(MATERIAL FOR THIS EXERCISE)

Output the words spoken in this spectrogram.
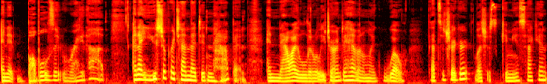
and it bubbles it right up. And I used to pretend that didn't happen. And now I literally turn to him and I'm like, whoa, that's a trigger. Let's just give me a second.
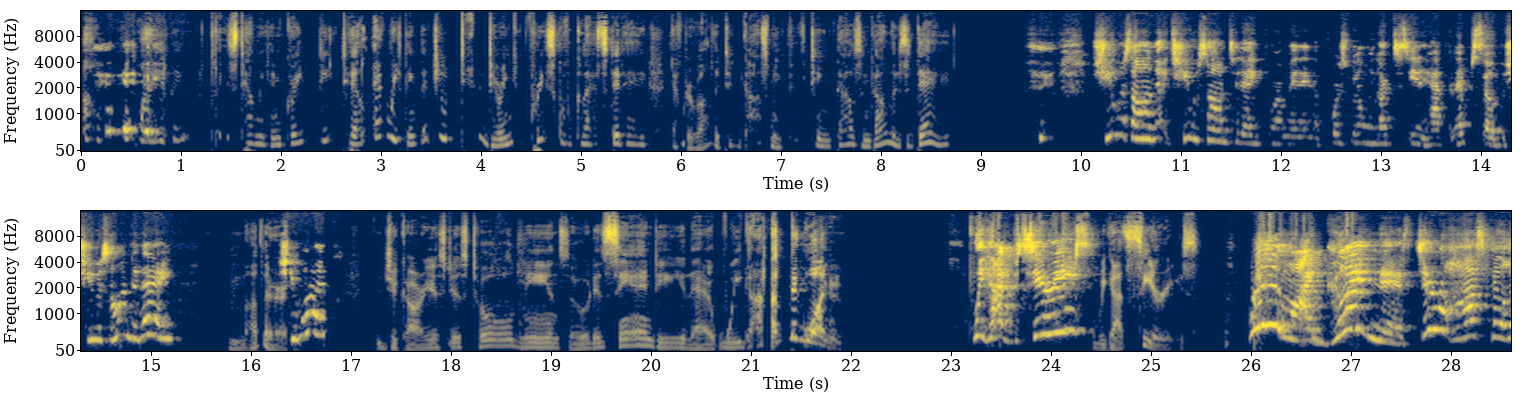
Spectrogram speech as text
Oh, Wiley, please tell me in great detail everything that you did during your preschool class today. After all, it didn't cost me fifteen thousand dollars a day. She was on she was on today for a minute. Of course, we only got to see in half an episode, but she was on today. Mother, She was. Jacarius just told me, and so did Sandy, that we got the big one. We got series? We got series. Oh my goodness! General Hospital,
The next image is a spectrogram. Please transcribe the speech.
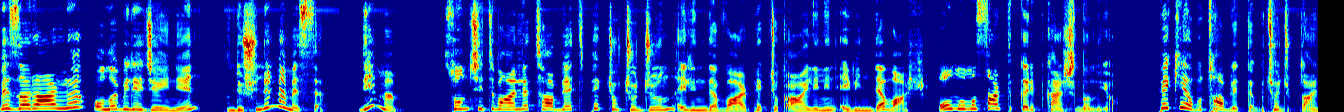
ve zararlı olabileceğinin düşünülmemesi. Değil mi? Sonuç itibariyle tablet pek çok çocuğun elinde var, pek çok ailenin evinde var. Olmaması artık garip karşılanıyor. Peki ya bu tablette bu çocuklar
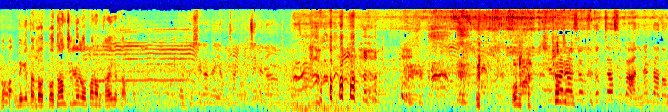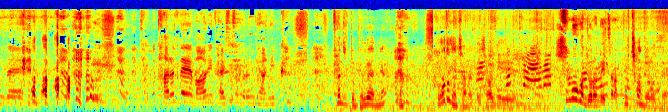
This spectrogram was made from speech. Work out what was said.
너 안 되겠다 너 너 다음 주 일요일 오빠랑 가야겠다 한번 어, 그 시간에 영상 편집이나 하나. 오빠 편집 출발해서 구독자 수가 안 는다던데. 자꾸 다른 데 마음이 가 있어서 그런 게 아닐까? 편집 좀 별로였냐? 그것도 괜찮은데 저기 수목원 저런 데 있잖아 포천 저런 데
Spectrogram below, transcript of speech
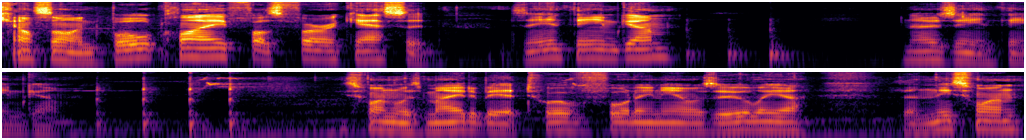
Calcined ball clay, phosphoric acid. Xanthan gum, no xanthan gum. This one was made about 12 or 14 hours earlier than this one.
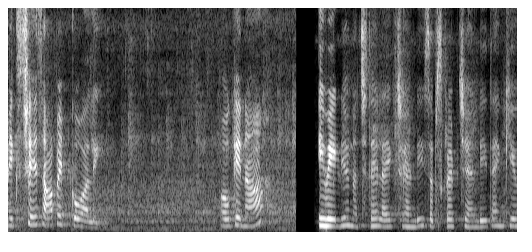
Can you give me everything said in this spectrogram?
మిక్స్ చేసి ఆపెట్టుకోవాలి. ఓకేనా? ఈ వీడియో నచ్చితే లైక్ చేయండి సబ్స్క్రైబ్ చేయండి. Thank you.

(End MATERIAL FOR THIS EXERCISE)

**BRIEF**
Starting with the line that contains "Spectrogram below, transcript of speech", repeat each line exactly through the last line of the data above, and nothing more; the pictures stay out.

**PROBLEM SOLUTION**
Spectrogram below, transcript of speech
Calcined ball clay, phosphoric acid. Xanthan gum, no xanthan gum. This one was made about 12 or 14 hours earlier than this one.
Can you give me everything said in this spectrogram?
మిక్స్ చేసి ఆపెట్టుకోవాలి. ఓకేనా? ఈ వీడియో నచ్చితే లైక్ చేయండి సబ్స్క్రైబ్ చేయండి. Thank you.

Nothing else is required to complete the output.